Sitting Bull 376 is part of Andy Warhol’s Cowboys and Indians series. The print is based on an archival photo of the Sioux Chief. His stoic pose and placid facial expression makes it seem that he is posing for a photograph, rather than an image of him in action hunting or in combat. The vivid coloring of Sitting Bull’s face and the light highlights that outline his shape give the traditional subject a modern twist.
Sitting Bull 376 by Andy Warhol as Part of His Larger Body of Work
Warhol returns to portraiture in this homage to the hero of the Battle of Little Big Horn, Sitting Bull. Originally conceived as part of the portfolio, Cowboys and Indians, the first series to combine images of people and objects, Sitting Bull was not included in the last minute and replaced with another subject. The choice of Sitting Bull as a subject for the series is bold, as the image is rivaled with that of General Custer. General Custer was one of the leaders of the south during the Civil War, and he was notably met by Sitting Bull in an armed battle for Native American territory.
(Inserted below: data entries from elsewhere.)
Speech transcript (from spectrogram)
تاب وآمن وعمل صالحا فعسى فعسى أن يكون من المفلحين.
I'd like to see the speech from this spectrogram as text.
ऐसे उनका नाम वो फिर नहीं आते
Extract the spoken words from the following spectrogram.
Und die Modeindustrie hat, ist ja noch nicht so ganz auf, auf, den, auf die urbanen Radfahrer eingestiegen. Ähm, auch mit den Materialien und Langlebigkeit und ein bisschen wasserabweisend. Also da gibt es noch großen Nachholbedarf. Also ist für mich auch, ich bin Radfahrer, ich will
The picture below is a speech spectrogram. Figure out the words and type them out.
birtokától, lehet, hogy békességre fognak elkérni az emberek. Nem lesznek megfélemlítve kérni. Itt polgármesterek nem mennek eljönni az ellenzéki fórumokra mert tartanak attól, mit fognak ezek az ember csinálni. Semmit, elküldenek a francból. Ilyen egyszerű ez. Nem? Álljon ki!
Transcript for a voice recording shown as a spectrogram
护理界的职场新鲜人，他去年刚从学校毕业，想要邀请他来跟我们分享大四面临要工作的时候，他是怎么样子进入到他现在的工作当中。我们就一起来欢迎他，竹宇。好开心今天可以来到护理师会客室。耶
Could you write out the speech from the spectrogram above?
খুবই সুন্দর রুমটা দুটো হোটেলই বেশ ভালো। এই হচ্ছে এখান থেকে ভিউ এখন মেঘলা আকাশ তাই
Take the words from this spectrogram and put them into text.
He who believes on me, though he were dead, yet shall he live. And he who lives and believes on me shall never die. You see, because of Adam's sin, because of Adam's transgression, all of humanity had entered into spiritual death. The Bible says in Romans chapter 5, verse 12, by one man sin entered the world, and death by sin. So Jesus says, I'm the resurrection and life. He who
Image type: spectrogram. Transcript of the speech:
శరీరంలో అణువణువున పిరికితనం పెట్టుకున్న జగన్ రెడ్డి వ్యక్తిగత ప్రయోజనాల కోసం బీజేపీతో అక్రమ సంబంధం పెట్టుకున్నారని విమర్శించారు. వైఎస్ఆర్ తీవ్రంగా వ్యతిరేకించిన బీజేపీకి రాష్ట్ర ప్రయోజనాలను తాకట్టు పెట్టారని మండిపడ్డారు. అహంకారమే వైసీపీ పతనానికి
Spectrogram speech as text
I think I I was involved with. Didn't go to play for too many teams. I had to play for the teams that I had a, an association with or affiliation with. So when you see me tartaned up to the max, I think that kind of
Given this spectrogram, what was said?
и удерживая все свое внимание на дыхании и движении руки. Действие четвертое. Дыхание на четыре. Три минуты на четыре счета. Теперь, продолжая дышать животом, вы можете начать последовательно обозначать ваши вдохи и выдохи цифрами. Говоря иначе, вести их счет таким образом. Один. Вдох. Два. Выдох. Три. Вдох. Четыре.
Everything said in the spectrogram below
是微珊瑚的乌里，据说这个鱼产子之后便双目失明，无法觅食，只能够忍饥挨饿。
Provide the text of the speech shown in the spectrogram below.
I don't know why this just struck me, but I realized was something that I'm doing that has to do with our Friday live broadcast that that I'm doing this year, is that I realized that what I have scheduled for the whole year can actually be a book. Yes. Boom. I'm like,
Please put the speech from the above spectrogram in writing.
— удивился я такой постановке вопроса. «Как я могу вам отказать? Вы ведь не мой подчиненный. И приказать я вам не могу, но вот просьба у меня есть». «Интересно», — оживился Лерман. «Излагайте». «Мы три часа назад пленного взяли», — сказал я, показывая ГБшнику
Custer was ultimately unsuccessful, and the battle is also known as “Custer’s Last Stand.”